The early start was worth it, but we still had several hours' driving to reach the Turoa carpark by mid-morning. It was already half full, infested with SUVs and RVs and redolent with diesel fumes, overheated rubber, burnt oil and suncream. With a brilliant sun threatening to turn the climb slushy, we decided to take the chairlifts to the top of the skifield, so we walked up to a ticket counter and asked for lift passes.
“That's $72 each”, she said, smiling brightly.
“Um”, I said, not smiling, weakly. Fortunately, John quickly explained that we weren't skiing; just wanting the ride to the top.
“It should be $16”, he said.
“Ok, that's $18 each”, she said, smiling brightly.
At the top of the second lift we made our way among the the melée of skiers and snowboarders whizzing and pranging like bottled fleas. Most of them ignored us, as they did everyone else—embracing the true spirit of capitalism, they regarded other human beings as mere obstacles to be negotiated. But as we trudged up the slope towards the skifield boundary, we did receive a few cheery “hi”s and other comments and queries. Two people slid past, clinging to the tow.
“Going to the top?” one asked.
“Yep, all going well”.
And it was. Apprehensive about the limited amount of time I'd spent in the hills since early in the year (i.e. none), I'd been stressing to John that I was expecting to feel sluggish and slow. But instead, I felt comfortable and relaxed; the snow a good consistency for walking; the weather brilliant. I looked around at the busy field and felt my cynicism evaporating—instead of seeing spoiled rich kids and up-themselves materialists, I saw hundreds of people enjoying the day; just a heap of people having a good time. Like me.
We left the crowds behind, and crossed a short section of powder-covered ice into the Mangaehuehu neve. John, a little way ahead, stopped to put crampons on before crossing a large, shaded snowfield which would presumably be icy. Meanwhile, I swapped lenses and snapped photos and eventually decided against crampons when John called back that the snow was softer than expected and that I should be ok without them. He was right; in fact, the snow was soft enough for me to leave my crampons bundled up the whole day.
I sidle around to a small snow bench just below the summit to shelter from a wind that's not strong but bitterly cold. We sit there, perched in the sky, eating lunch, looking south, looking down the steep ridge. The architecture's complex: massive cauliflowers and chandeliers of ice hanging over a glimpse of red and brown rock; snowbanks curving soft and smooth or rising to clean lines parting the light—one side blue shadow, the other a brilliant, glaring white. Far below, sunlight skids over the Mangaehuehu Glacier, picking out texture, stretching shadows. Three people, small as ants, cross the glacier towards the foot of the ridge; they're so tiny their movement seems imperceptible.

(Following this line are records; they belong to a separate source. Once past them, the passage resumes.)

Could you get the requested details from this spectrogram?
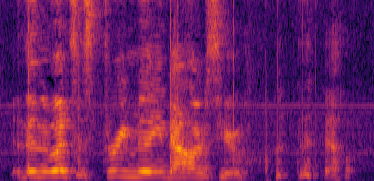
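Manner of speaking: high, incredulous laughing gasp; surprised laugh. Real, not acted. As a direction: blurt it out in disbelief. Shocked at three million in loans.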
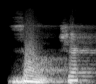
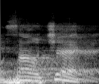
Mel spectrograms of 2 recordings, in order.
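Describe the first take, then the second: First: The voice has no echo effect. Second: The voice has a heavier echo effect. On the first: "Wala pa yung ano, wala pa yung echo" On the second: "fifty percent ang echo"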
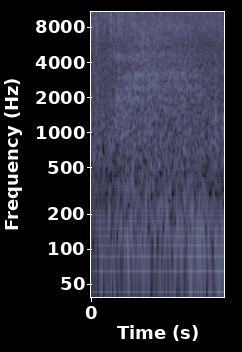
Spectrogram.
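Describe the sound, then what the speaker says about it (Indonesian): Steady rain falls during a rainy-season evening, a dense even hiss across the whole clip with a soft low patter, constant and fairly close, with no voices. "Apalagi pas musim hujan kayak gini"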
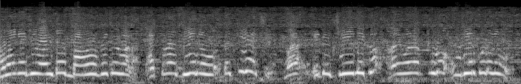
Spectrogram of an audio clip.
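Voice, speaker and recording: Over light background noise, a cartoonish character voice squeaks at an extremely high pitch. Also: fairly quick pace. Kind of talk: comic overacting.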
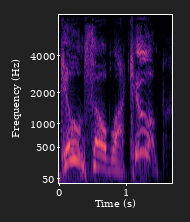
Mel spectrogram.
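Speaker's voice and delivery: very high, swooping scream. Recalling screaming at a wrestler during his match, retelling a scream. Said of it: "I just kept screaming it".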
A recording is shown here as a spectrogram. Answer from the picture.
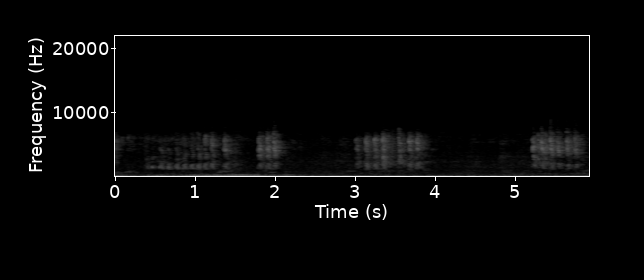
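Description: Bird chirping in four short bursts of rapid, rattling chirps, over a faint steady low hum.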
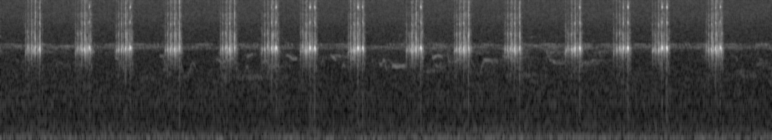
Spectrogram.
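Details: Mating song of a European field cricket, Gryllus campestris: loud, clear, high-pitched trilled chirps, each a brief pulsed burst, spaced roughly every half second with steady rhythm and near-silent background.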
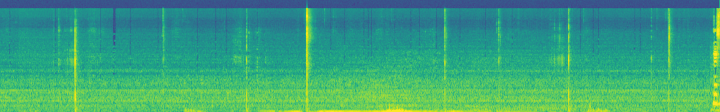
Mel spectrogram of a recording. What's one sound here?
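Small scissors snip thread.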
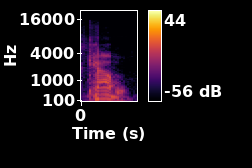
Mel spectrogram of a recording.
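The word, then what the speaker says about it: Cabell: I never knew how to pronounce the county that's home to, uh, to Huntington, but it's Cabbell, uh, county, and I'm not surprised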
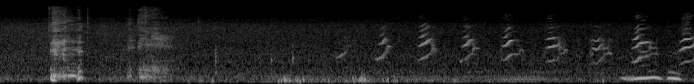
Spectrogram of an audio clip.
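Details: Nell x Skeet Border Collie pups at the International Peace Gardens, 12 August 2018: after a cough and brief human voice, a quick run of high, squeaky whimpers repeating several times a second, with a low voice near the end.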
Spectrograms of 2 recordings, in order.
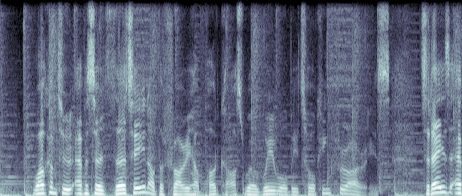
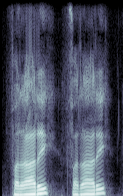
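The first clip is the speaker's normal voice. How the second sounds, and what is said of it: Poor put-on Scottish accent. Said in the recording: “I can't do this Scottish accents ... the poor attempt at the accent”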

Someone else skins over towards our line of footprints; on the summit of Tahurangi two people are silhouetted. Landscape as playground...
I think of Barry Lopez's words; how he points out that in the wake of the "...loss of personal and local knowledge, the knowledge from which a real geography is derived, the knowledge on which a country must ultimately stand ... has come something hard to define but...sinister and unsettling—the packaging and marketing of land as a form of entertainment." Is this what has happened to Ruapehu? Undoubtedly. No one looking around from up here and seeing the snowboard trails, the tiny figures scattered over the mountain, the lines of footprints and the distant pillars of chairlifts and tows, would deny it.
But I can guess that most of the people on the mountain that day—and that's a lot of people—returned feeling exhilarated and renewed. And that's a lot of happiness and renewal. I find it hard to condemn too roundly the activities that enable so many people to gain so much enjoyment. Sure, it's unattainable for many—if you can't afford $72 for a day pass, let alone the petrol to get there and back, you might resent the rich bastards who can afford it. But even rich bastards are human beings; even they are entitled to some happiness. Besides, you can console yourself by thinking that by the time they've paid for their day on the slopes, they'll have a tiny bit less money, and maybe, because they're happy, they'll be a little more compassionate and a tiny little bit less like bastards. (Well, there might be some truth in it).
But back to the point. We took advantage of the chairlift; we used the road that wouldn't have been built if the skifield wasn't there. In some respects, if there's a finger to be pointed at those who prop up “the packaging and marketing of land as a form of entertainment”, then that finger is pointed at me, too. But, for me, there are limits—indefinite expansion of commercial activities all over the mountain is not acceptable. More importantly, I'd like to think that a fair proportion of the skiers, snowboarders and others would have left the mountain feeling the way I did: grateful for what the mountain (rather than the skifield operators) had gifted, and with a deep sense of respect for the mountain as something deeply significant and important; as something far greater than rock, ice and snow.
1. from Lopez, B. 1998: The American Geographies. Ch. 8 in: About this life. New York, Vintage Books (1999) ISBN 0-679-75447-4. 273 p. The quote is on pp. 135–6.
Photos and words copyright 2005 Pete McGregor